INSTRUCTIONS TO FOLLOW: When you copy from the entries that follow, take only the lines from the one with "Log-frequency spectrogram. What" down to the one with "Mel spectrogram of", keeping both ends and dropping every picture.
▬▬▬
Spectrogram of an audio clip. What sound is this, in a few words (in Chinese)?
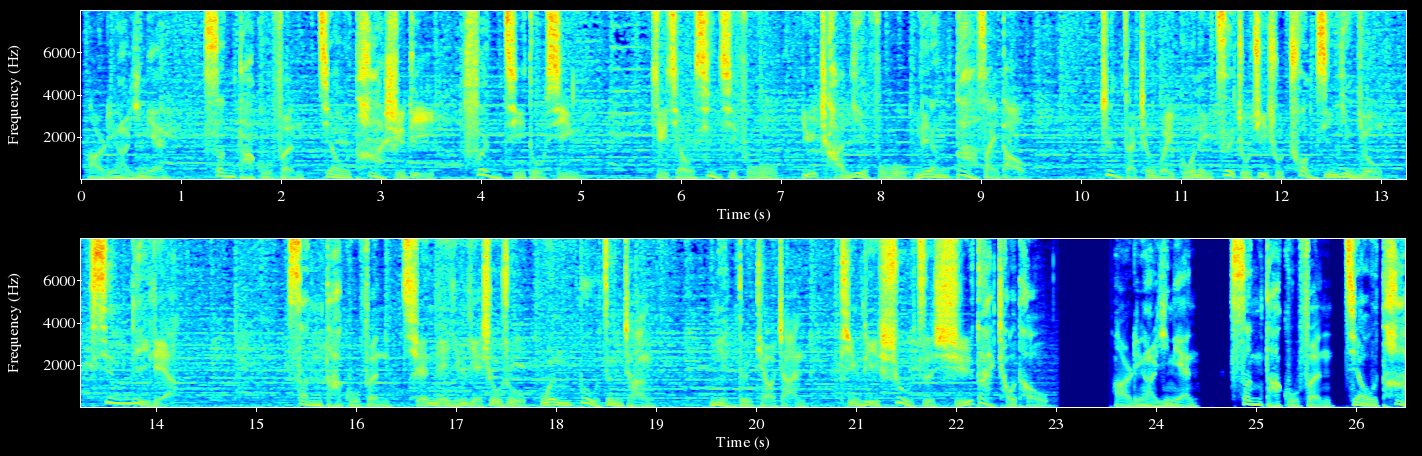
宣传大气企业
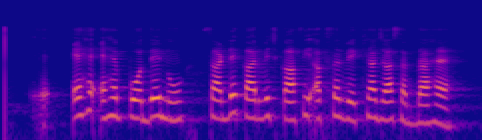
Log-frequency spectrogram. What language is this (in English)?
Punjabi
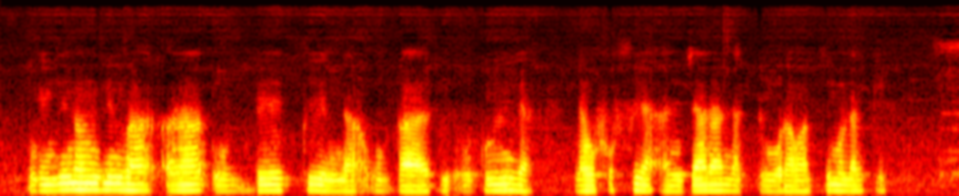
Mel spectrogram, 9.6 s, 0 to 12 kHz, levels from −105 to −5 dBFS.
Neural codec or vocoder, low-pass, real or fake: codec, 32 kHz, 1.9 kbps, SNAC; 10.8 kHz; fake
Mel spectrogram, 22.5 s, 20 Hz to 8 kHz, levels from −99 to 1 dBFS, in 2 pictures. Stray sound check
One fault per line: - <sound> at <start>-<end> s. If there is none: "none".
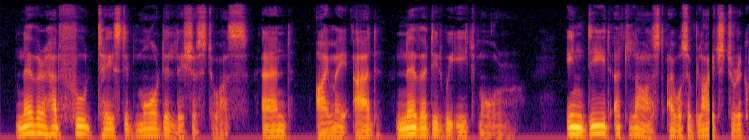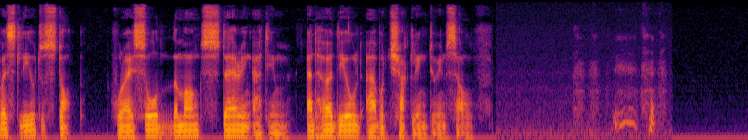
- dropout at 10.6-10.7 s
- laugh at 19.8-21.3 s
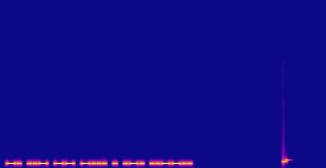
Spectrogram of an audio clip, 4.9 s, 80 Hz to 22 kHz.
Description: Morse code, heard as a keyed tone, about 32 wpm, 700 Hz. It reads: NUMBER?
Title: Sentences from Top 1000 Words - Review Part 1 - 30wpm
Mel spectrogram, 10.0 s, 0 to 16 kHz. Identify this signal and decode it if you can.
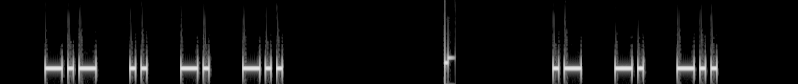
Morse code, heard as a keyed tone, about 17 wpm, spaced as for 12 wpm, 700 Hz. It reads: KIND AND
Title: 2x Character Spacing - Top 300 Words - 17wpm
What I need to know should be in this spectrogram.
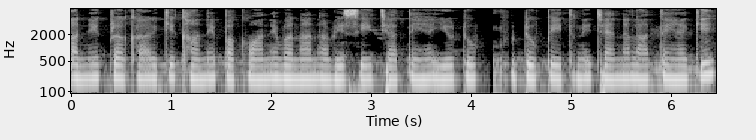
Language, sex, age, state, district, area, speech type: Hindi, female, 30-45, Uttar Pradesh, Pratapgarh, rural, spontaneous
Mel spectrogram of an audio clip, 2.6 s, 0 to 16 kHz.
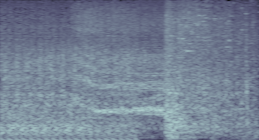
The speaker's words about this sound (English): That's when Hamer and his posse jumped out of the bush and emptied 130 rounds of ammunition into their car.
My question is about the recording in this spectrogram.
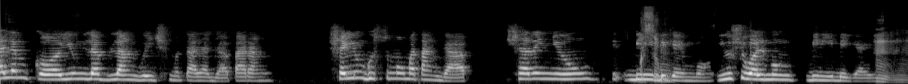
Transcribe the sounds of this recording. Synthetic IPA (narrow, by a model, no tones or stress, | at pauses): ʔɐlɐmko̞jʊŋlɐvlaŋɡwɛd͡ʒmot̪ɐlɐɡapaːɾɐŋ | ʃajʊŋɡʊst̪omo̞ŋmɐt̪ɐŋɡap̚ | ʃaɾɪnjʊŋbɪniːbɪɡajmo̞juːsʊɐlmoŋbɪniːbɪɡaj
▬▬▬
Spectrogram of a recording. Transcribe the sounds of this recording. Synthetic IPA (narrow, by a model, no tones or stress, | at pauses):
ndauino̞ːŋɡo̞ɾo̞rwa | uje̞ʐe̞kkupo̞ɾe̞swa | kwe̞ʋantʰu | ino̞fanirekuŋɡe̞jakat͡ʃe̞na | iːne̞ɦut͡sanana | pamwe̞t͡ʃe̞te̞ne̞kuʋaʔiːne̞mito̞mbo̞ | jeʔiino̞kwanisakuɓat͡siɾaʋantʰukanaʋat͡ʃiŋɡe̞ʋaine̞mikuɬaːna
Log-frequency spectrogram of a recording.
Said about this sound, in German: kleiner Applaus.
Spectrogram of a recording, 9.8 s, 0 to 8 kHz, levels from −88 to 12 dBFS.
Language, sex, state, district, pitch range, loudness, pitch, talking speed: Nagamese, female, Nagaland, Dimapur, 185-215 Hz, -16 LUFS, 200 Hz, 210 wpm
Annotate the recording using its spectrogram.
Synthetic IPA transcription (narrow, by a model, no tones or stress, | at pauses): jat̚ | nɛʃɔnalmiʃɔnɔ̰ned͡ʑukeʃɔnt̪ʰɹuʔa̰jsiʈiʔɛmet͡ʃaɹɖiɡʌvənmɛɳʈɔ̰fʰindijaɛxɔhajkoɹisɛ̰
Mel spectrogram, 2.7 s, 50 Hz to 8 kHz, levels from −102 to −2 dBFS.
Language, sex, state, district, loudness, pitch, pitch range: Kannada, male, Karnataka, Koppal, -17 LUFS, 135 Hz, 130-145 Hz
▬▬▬
RESULT OF THE EXERCISE:
Log-frequency spectrogram. What language is this (in English)?
Punjabi
Mel spectrogram, 9.6 s, 0 to 12 kHz, levels from −105 to −5 dBFS.
Neural codec or vocoder, low-pass, real or fake: codec, 32 kHz, 1.9 kbps, SNAC; 10.8 kHz; fake
Mel spectrogram, 22.5 s, 20 Hz to 8 kHz, levels from −99 to 1 dBFS, in 2 pictures. Stray sound check
One fault per line: - <sound> at <start>-<end> s. If there is none: "none".
- dropout at 10.6-10.7 s
- laugh at 19.8-21.3 s
Spectrogram of an audio clip, 4.9 s, 80 Hz to 22 kHz.
Description: Morse code, heard as a keyed tone, about 32 wpm, 700 Hz. It reads: NUMBER?
Title: Sentences from Top 1000 Words - Review Part 1 - 30wpm
Mel spectrogram, 10.0 s, 0 to 16 kHz. Identify this signal and decode it if you can.
Morse code, heard as a keyed tone, about 17 wpm, spaced as for 12 wpm, 700 Hz. It reads: KIND AND
Title: 2x Character Spacing - Top 300 Words - 17wpm
What I need to know should be in this spectrogram.
Language, sex, age, state, district, area, speech type: Hindi, female, 30-45, Uttar Pradesh, Pratapgarh, rural, spontaneous
Mel spectrogram of an audio clip, 2.6 s, 0 to 16 kHz.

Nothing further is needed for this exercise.